Actress Adjoa Andoh has lived in and loved Brixton since 1984.
Known on the UK stage for her roles at the RSC, National Theatre, and the Royal Court Theatre, Adjoa is also a familiar face on film and television having featured in 90 episodes of the BBC’s long-running medical drama Casualty and starred as Nelson Mandela’s Chief of Staff Brenda Mazikubo in Clint Eastwood’s Invictus, alongside Morgan Freeman as Mandela
Julius Caesar: Shakespeare’s African Play
Adjoa is currently playing Portia in the Royal Shakespeare Company’s Julius Caesar. Like the majority of people who have studied Julius Caesar at school, Adjoa’s first impression of the play was lifeless and long-winded. She recalls how her 1978 classmates were busy “losing the will to live” as the play took a small lifetime to read aloud. So, how, in her opinion, have the RSC managed to turn Julius Caesar into a smash hit, which continues, months into its run, to play to packed houses and rave reviews?
Adjoa describes how the director of Julius Caesar [incoming Artistic Director of the RSC],Greg Doran, breathed new life into the piece, “stream-lining” the text and allowing the play a faster and more intense momentum with dialogue which “drives one piece of action after another”. She also praises Greg’s vision for making this tragedy, which has before been labelled ‘Shakespeare’s African Play’ before, to become just that.
As Adjoa describes the rigorous processes the cast went through, it is evident that Doran’s vision for setting the play in an unnamed African state with an all black cast, did “have some legs” as Adjoa puts it, and wouldn’t be something she was embarrassed to be in. Julius Caesar has been “meaningfully rehabilitated” into an African setting; what was so exciting about working on the play was that this rehabilitation allowed the cast and the audience to see Shakespeare’s characters afresh.
Adjoa is hugely complimentary about the other cast members and describes Paterson Joseph, who plays her on-stage husband, Brutus, (and who is probably best known for his role as Johnson in cult hit, Peep Show) as a “terrible giggler”. In what is often Shakespeare’s most cumbersome tragedy, Greg Doran and the outstanding cast have managed to rediscover Shakespeare’s timeless sympathy for the ironies of the human condition.

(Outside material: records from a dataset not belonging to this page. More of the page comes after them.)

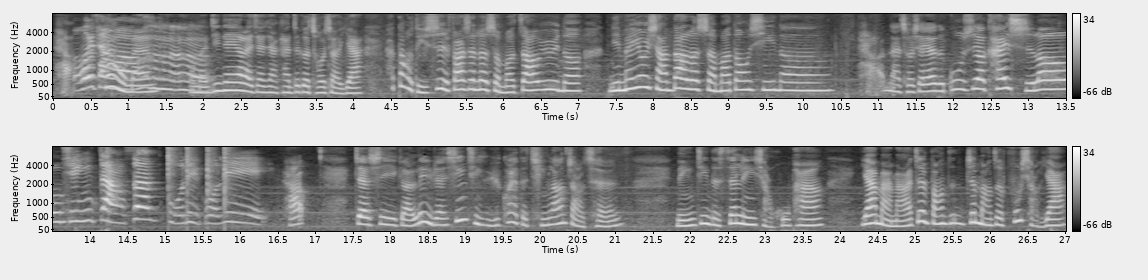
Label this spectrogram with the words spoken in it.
好，我会唱。那我们我们今天要来讲讲看，这个丑小鸭它到底是发生了什么遭遇呢？你们又想到了什么东西呢？好，那丑小鸭的故事要开始喽，请掌声鼓励鼓励。好，这是一个令人心情愉快的晴朗早晨，宁静的森林小湖旁。鸭妈妈正忙着正忙着孵小鸭，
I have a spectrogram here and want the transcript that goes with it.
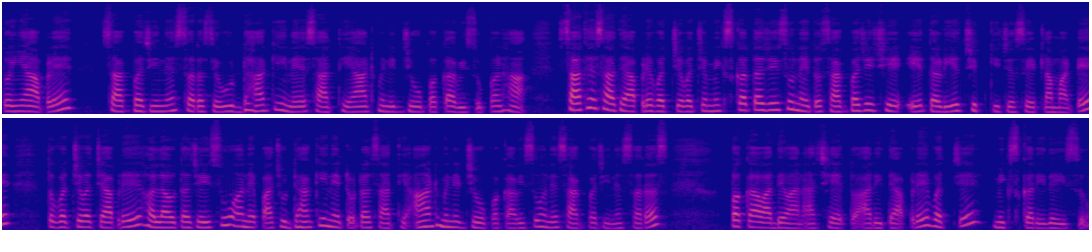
તો અહીંયા આપણે શાકભાજીને સરસ એવું ઢાંકીને સાતથી આઠ મિનિટ જેવું પકાવીશું. પણ હા, સાથે સાથે આપણે વચ્ચે વચ્ચે મિક્સ કરતા જઈશું, નહીં તો શાકભાજી છે એ તળીએ ચીપકી જશે એટલા માટે. તો વચ્ચે વચ્ચે આપણે હલાવતા જઈશું અને પાછું ઢાંકીને ટોટલ સાતથી આઠ મિનિટ જેવું પકાવીશું અને શાકભાજીને સરસ પકાવવા દેવાના છે. તો આ રીતે આપણે વચ્ચે મિક્સ કરી દઈશું.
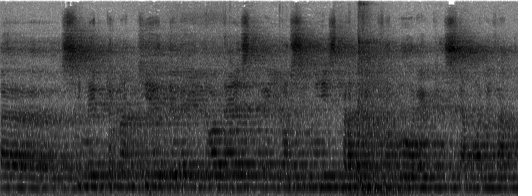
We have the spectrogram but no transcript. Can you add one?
eh, si mettono a chiedere io a destra e io a sinistra per favore che siamo arrivati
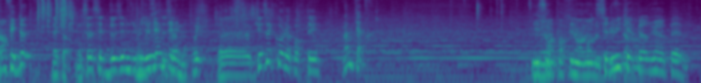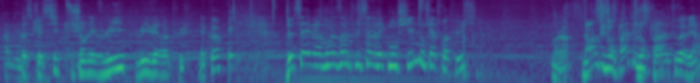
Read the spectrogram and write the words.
T'en fais 2. D'accord, donc ça c'est le deuxième du milieu. deuxième c'est ça oui. Euh, Kezako l'a porté. 24. Ils sont Ouais. apportés normalement de C'est lui qui a perdu un PEV. Parce que si tu j'enlèves lui, lui il verra plus. D'accord De save à moins 1 plus 1 avec mon shield, donc à 3 plus. Voilà. Non, toujours pas, toujours pas. Tout va bien.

From Casualty to Clint Eastwood
Adjoa’s career to date boasts an impressive variety of material and media and she delights in balancing the immediacy of a sit-in audience with the different challenges of long-running TV drama. Playing staff nurse Colette for a staggering 90 episodes on BBC’s flagship drama Casulaty has left Adjoa with huge admiration for actors who remain in rolling series, playing the same characters, maintaining a sense of their character’s integrity.
Much more than a crowd or critic-pleaser, Adjoa is a passionately political woman. Her proudest moments include her role as Condoleezza Rice in David Hare’s Stuff Happens, a political play about the Bush era which played to critical acclaim at the National Theatre and starring opposite Morgan Freeman in the Clint Eastwood directed Invictus: “I love politics… I’m a real anorak.”

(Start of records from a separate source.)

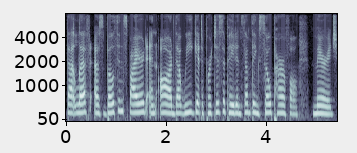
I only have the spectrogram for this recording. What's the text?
that left us both inspired and awed that we get to participate in something so powerful marriage,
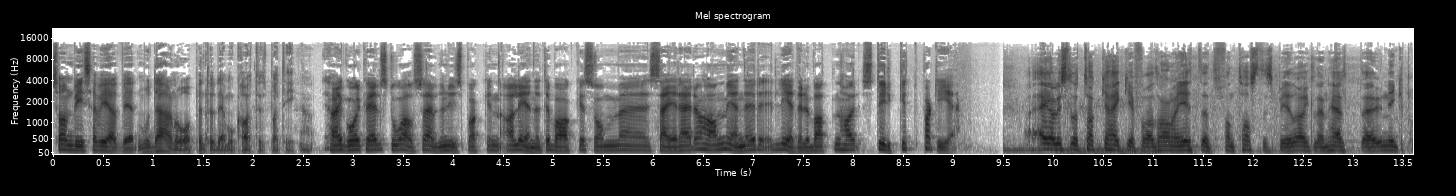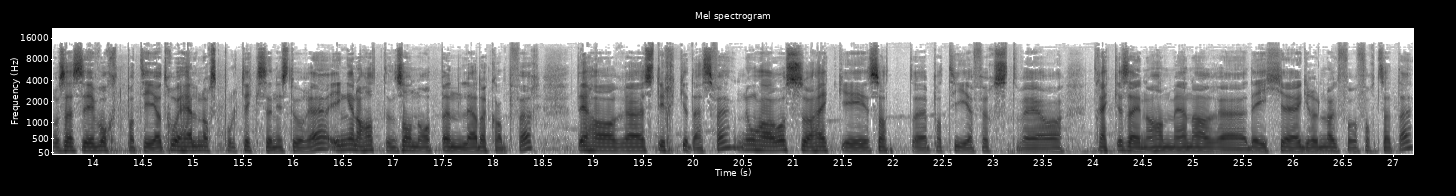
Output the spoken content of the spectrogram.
sånn viser vi at vi er et moderne, åpent og demokratisk parti. Ja, I går kveld sto altså Audun Lysbakken alene tilbake som uh, seierherre, og han mener lederdebatten har styrket partiet. Jeg har lyst til å takke Heikki for at han har gitt et fantastisk bidrag til en helt uh, unik prosess i vårt parti, og tror hele norsk politikk sin historie. Ingen har hatt en sånn åpen lederkamp før. Det har uh, styrket SV. Nå har også Heikki satt uh, partiet først ved å trekke seg når han mener det ikke er grunnlag for å fortsette.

“Working with Clint [Eastwood] wasn’t the terrifying experience it could have been… as an actor, he just allows you to get on with it”. Adjoa is keen to impress that the filming process was also a big learning curve – not just because of the Hollywood heavyweight – she learnt more about Nelson Mandela’s struggle against apartheid describing the process as “deeply humbling”as she discovered communities that were “hardworking, generous and courageous” in the most difficult of circumstances.
When Adjoa first moved to London from a small, uniformly-white Cotswolds village where she grew up, Brixton granted her a sense of freedom where she was no longer looked at everywhere she went.
Since her move, Adjoa describes how Brixton has granted her everything you could ask of an area: great music, a social life, amazing food (she still delights in being able to stock her Dad’s store cupboard with Ghanaian fare whenever she goes back home to the Cotswolds), good schools and child care for her family and a great range of community facilities. Ever the political animal, she’s naturally concerned about the funding cuts to libraries, “essential providers of stories” for everyone.
What does she think is special about Brixton? “The area is a fantastically welcoming place, a place where so many people of all different cultures, ethnicities and sexualities have come to take refuge and lose themselves in the vibrant mix.” Her hopes for Brixton’s future are that it doesn’t “fill up with cutesy lunch venues” and that local people continue to appreciate the whole spectrum of what Brixton can offer.
Julius Caesar is currently on a UK tour – details can be found at www.rsc.org.uk/caesar